What's the UK's latest position on Net Zero?
In previous articles we discussed the latest legislative developments with both Energy Performance Certificates for landlords, and the end of gas boiler installation by new home developers. In September 2023 the Prime Minister re-mapped a “fairer” path to achieve the target to ease the financial burden. Gov.uk states that:
“UK’s over-delivery on reducing emissions provides space to take a more pragmatic, proportionate, and realistic approach to reaching net zero.”
Revised plans will ease the burden on working people, as the Prime Minister forges a credible, transparent path to net zero that maintains public consent.
The ban on new fossil fuel boilers for certain households will be delayed while cash grants for boiler upgrade schemes will increase by 50% to £7,500 for those who want to transition now.
Scrap policies to force landlords to upgrade the energy efficiency of their properties, but instead continue to encourage households to do so where they can.
What are the changes to EPC's and the MEES?
LandlordZONE quote Ben Beadle, chief executive of the National Residential Landlords Association, responding to the PM’s speech scrapping the proposed energy efficiency targets as saying:
“We want to see all properties as energy efficient as possible.”
“But the uncertainty surrounding energy efficiency policy has been hugely damaging to the supply of rented properties.”
“Landlords are struggling to make investment decisions without a clear idea of the Government’s direction of travel.”
“It is welcome that landlords will not be required to invest substantial sums of money during a cost-of-living crisis when many are themselves struggling financially.”
“However, ministers need to use the space they are creating to develop a full plan that supports the rental market to make the energy efficiency improvements we all want to see.”
“This must include appropriate financial support and reform of the tax system which currently fails to support investment in energy efficiency measures.”
Does that mean there are no MEES?
The Government has announced that the latest EPC proposals have been abandoned, but the existing Minimum Energy Efficiency Standards (MEES) are still in place and fully enforceable. It is important therefore, that landlords maintain the energy efficiency of rented properties in line with the MEES of “E” or above.
Lettingaproperty.com reports that “The Government also proposed raising the penalty for not having a valid EPC from £5,000 to £30,000 from 2028.” As these are part of the proposal for 2028, these too will be scrapped.
How will the gas boiler ban be affected?
We provided commentary in August 2023 on gas boilers no longer being installed in new build homes from 2025. There are two parts to the Government’s gas boiler proposal, and we focussed on the second:
- Private residential homes upgrading personal boilers
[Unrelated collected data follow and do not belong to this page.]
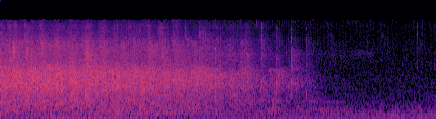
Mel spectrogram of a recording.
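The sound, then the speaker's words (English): An audience applauds the Lily Kai Dance Company after its dance performance at a ceremony, a dense crackle of many hands clapping that holds steady and loud for about five seconds, then thins and fades away. “Okay, one more round of applause for the Lily Kai Dance Company.”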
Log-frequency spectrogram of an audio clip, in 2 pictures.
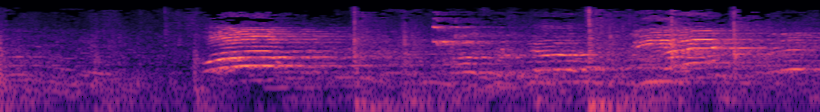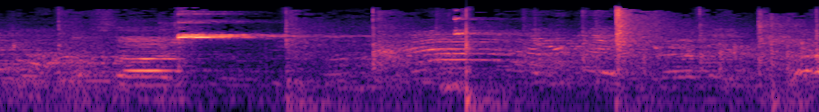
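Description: Spectators cheer and shout loudly in an echoing gym.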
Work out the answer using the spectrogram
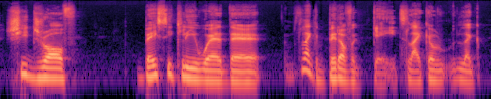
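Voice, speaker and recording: A man hosting a podcast, telling a story in a casual, animated way, acting out quoted lines and hesitating with ums and restarts. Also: on the low side, normal speed, no room sound, clean studio sound. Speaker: podcast host.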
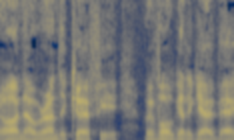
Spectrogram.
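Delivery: ordinary talk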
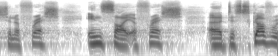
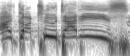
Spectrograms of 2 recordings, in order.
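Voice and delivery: proud, shrill voice, very high and very loud; 14 semitones higher, 9 dB louder than usual. Retelling what Gracie announced in front of everyone at breakfast, imitating Gracie's proud loud announcement. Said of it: "proudly announces at the top of her voice".

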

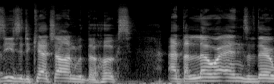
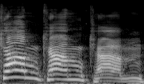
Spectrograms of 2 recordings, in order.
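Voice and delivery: loud, high, crow-like cry; 8 semitones higher, 3 dB louder than usual. A crow sees someone fall and calls to his friends, crying out loudly. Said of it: "cried loudly".

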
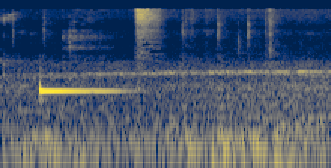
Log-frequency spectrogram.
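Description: A steady, clear tone lasting a little over half a second, with a fainter higher tone holding on behind it, over a low background hum.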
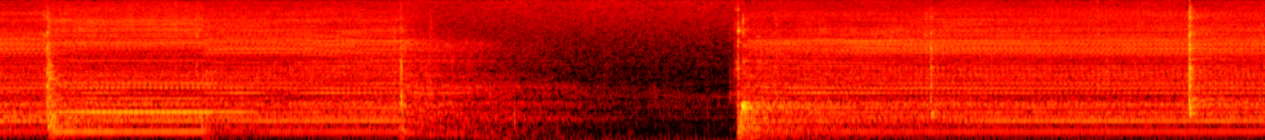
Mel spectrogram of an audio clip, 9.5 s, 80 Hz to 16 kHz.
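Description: TTMC M55 hydraulic ironworker running idle after a foot-pedal press, giving a steady mechanical hum with a few sharp clicks; the hum dips briefly, then resumes with a distinct clunk, never rising into working strokes.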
- Heating systems being installed in new build homes.
- Delay the ban on installing oil and LPG boilers, and new coal heating, for off-gas-grid homes to 2035, instead of phasing them out from 2026. Many of these homes are not suitable for heat pumps, so this ensures homeowners are not having to spend around £10-15,000 on upgrading their homes in just three years’ time.
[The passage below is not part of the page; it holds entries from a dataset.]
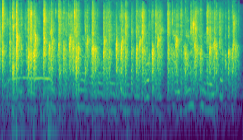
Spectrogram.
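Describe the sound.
Audience applause welcomes a performer at a Bloomsday event in Jameson Canio's Books, a dense, steady wash of clapping that holds for several seconds without a break.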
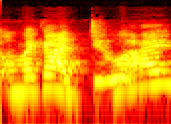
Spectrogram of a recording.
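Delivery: mock panicked, tearful, through sobs. Retelling answering an officer's question about weapons, imitating own crying. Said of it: "And I was, like, crying".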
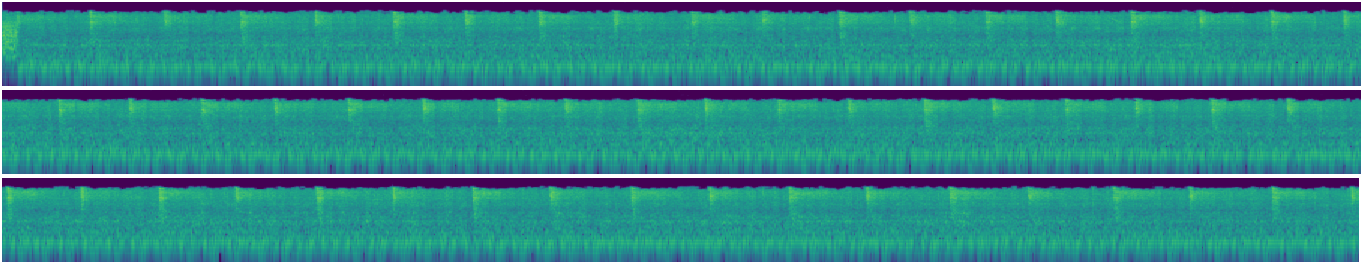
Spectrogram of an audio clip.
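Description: Freight train running steadily, heard from aboard: a constant low engine drone with a fast, regular ticking through it, about three to four ticks a second.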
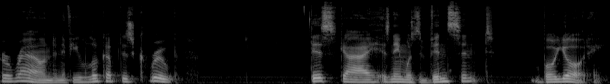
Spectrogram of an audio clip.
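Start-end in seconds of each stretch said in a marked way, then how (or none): 5.4-6.0 Bolloré said the Italian way, like "bo-yo-REE" rather than French; Bolloré in a mock Italian style, not French; Italian-sounding Bolloré. Shown as a demonstration. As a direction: give Bolloré an Italian ring, stress on the end. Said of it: "I'm saying it way Italian".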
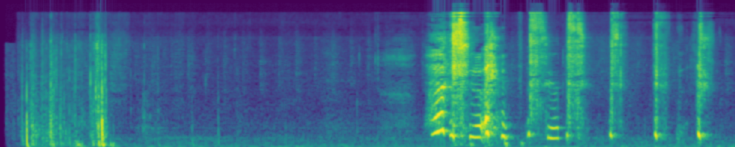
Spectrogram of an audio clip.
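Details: A quick sneeze, short pause, then a rapid run of about six sharp sneezes in a row; rapid sneezing from a compilation.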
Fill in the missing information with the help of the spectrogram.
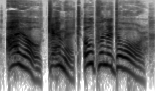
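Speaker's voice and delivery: high, loud shout through the door; angry shout. A narrator's reading. Corbin outside the door, shouting angrily. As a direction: pound the words out in anger. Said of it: "angry male voice shouted".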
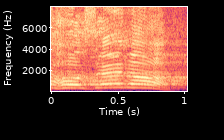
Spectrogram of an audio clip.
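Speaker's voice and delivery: full-force shout, high and drawn out; loudest shout. Shown as a demonstration. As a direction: belt it out to whip up the crowd. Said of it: "say it louder".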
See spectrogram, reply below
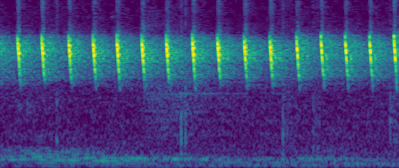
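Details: A bar-winged prinia in full 'gacor nembak' song, recorded to train competition birds, gives a quick, even series of sharp high chips, roughly five per second, over a low steady hum.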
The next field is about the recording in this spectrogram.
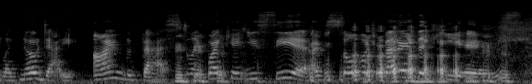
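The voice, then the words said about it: Impression of Loki. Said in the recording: “That's a great Loki impression.”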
Set an exemption to the phase out of fossil fuel boilers, including gas, in 2035, so that households who will most struggle to make the switch to heat pumps or other low-carbon alternatives won’t have to do so. This is expected to cover about a fifth of homes, including off-gas-grid homes – those that will need expensive retrofitting or a very large electricity connection. – Gov.uk
Whilst the EPC changes have been scrapped, the “boiler ban” relating to property developers installing heating systems into their new homes, has only been delayed. The ban date previously set for 2025, has been extended to 2035. A 10-year delay
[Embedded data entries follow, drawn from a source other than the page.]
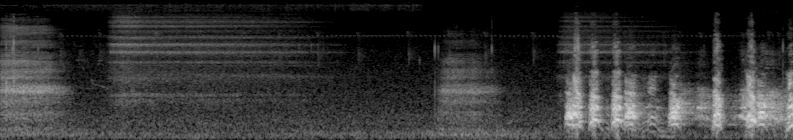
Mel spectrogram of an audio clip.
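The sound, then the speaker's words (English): High, thin whistle tones sound first, then a dog breaks into a burst of loud, rapid barks and yips, continuing to the end with no one talking. “Do only dogs hear dog whistles?”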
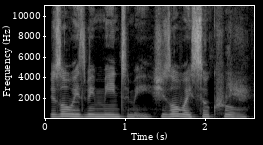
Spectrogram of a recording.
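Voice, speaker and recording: A woman's voice: medium pitch, level tone, moderate pace, warm tone, close to an everyday voice. A woman voicing a desperate, broken young woman who pleads through tears. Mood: tearful pleading. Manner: pleading, tearful.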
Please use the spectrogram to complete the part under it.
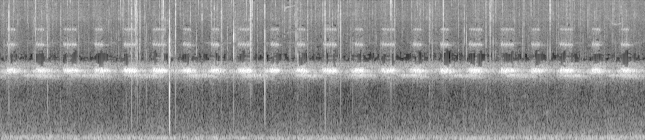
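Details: Chirping crickets on a starry night in the wilderness near a glowing campfire; a continuous high pulsed trill beats about two to three times a second while fire snaps and crackles and a deep rumble persists.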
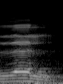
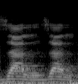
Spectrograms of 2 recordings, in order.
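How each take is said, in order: First: The letter ends cleanly with no added sound. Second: The letter ends with an added echoing sound. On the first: The speaker calls it right. "এখানে কোনো শব্দ আসবে না।" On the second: The speaker calls it wrong. "দেখেন এটা অনেকে জাল বলেন"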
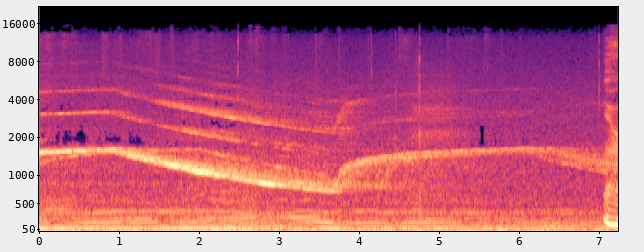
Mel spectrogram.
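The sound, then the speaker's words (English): An emergency vehicle siren wails outside, its pitch sliding down slowly then sweeping back up, with low traffic rumble underneath, passing by along the street. “I've mentioned before, you know, there's a lot of sirens lately.”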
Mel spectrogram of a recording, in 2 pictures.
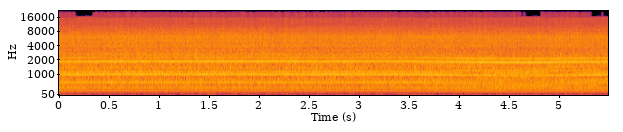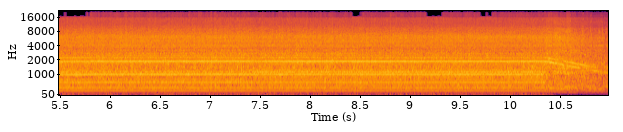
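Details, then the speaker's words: Homelite UT09250 small two-stroke after carburetor work holds a steady, even buzz for ten seconds with no misses or surging, then winds down cleanly; runs healthy. "so that sounds pretty good right there see if it'll crank up again"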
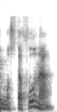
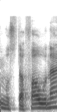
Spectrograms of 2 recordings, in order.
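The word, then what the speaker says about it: مصطفَوْن: So it will not be Mustafuna, it'll be Mustafauna and Mustafaina. Mustafauna or Mustafaina. See, it'll be auna aina.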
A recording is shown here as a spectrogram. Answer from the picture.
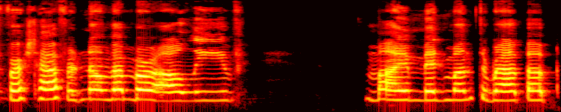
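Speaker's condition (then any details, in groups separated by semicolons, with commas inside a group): Cerebral palsy; uses wheelchair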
The Government suggests a need for balance. Landlords, homeowners, and property developers alike have expressed concerns about the uncertainty surrounding energy efficiency policies and the financial burden they may impose. However, Institutions like the Royal Institute of Chartered Surveyors (RICS) says that the “ongoing indecision about this and related matters does not fill the built environment sector with confidence.”
The Negotiator quotes RICS as saying the following on both topics:
“RICS looks forward to the government providing an alternative solution to improve energy efficiency given its importance in not just tackling climate change, but economic and social well-being. “The government should also use this time to undertake a much-needed reform of the EPC methodology to ensure we accurately assess and incentivise energy performance improvements.”
“RICS welcomes the announcement of additional support for the boiler upgrade scheme; however, we reiterate the importance of a holistic strategy that promotes energy efficiency and decarbonisation that is not limited to energy products.”
The path to a sustainable and energy-efficient future must consider the practical challenges and financial implications for all stakeholders. It is suggested that the revised plans aim to strike this balance while maintaining the goal of reaching net zero emissions, ensuring that the transition is credible, transparent, and supported by public consent. It’s essential for policymakers to continue working closely with industry stakeholders to develop comprehensive plans that promote energy efficiency and sustainability while addressing the concerns of those affected by these changes.